Go through the records below and show every line with the string "spectrogram".

(Dataset excerpts)
================

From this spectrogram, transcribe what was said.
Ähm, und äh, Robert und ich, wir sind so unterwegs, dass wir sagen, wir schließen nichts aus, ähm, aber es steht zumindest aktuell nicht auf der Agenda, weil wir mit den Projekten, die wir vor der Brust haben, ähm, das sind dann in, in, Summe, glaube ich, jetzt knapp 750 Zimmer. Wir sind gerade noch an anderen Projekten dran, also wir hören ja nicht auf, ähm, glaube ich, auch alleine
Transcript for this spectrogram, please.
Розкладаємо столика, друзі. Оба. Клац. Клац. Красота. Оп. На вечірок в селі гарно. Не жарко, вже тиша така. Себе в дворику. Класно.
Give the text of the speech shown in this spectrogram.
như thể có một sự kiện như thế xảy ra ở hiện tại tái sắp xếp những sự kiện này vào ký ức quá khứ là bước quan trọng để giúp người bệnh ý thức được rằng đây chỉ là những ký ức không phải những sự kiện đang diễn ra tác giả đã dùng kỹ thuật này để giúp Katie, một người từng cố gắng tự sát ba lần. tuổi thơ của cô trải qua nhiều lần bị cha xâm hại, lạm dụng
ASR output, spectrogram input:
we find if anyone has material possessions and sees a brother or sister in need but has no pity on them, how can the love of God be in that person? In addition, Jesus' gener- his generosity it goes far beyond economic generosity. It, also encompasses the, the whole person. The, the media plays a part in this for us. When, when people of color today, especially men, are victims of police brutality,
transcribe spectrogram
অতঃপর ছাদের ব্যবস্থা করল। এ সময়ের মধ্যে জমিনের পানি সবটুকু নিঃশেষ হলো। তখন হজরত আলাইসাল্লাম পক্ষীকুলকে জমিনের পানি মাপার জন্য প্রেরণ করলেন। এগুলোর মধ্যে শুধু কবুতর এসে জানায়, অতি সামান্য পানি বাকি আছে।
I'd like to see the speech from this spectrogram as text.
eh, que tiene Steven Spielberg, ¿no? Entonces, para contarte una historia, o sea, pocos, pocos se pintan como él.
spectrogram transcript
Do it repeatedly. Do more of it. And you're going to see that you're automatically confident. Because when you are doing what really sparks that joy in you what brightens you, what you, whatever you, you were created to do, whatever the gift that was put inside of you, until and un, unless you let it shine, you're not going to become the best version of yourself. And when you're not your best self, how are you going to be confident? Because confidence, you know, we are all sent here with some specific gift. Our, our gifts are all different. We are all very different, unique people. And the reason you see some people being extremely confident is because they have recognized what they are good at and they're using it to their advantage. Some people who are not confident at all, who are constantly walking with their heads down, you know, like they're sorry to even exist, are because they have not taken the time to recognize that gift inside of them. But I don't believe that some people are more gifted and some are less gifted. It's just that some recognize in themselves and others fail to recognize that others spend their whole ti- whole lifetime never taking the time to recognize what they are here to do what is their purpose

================

• Your solution:
From this spectrogram, transcribe what was said.
Transcript for this spectrogram, please.
Give the text of the speech shown in this spectrogram.
ASR output, spectrogram input:
transcribe spectrogram
I'd like to see the speech from this spectrogram as text.
spectrogram transcript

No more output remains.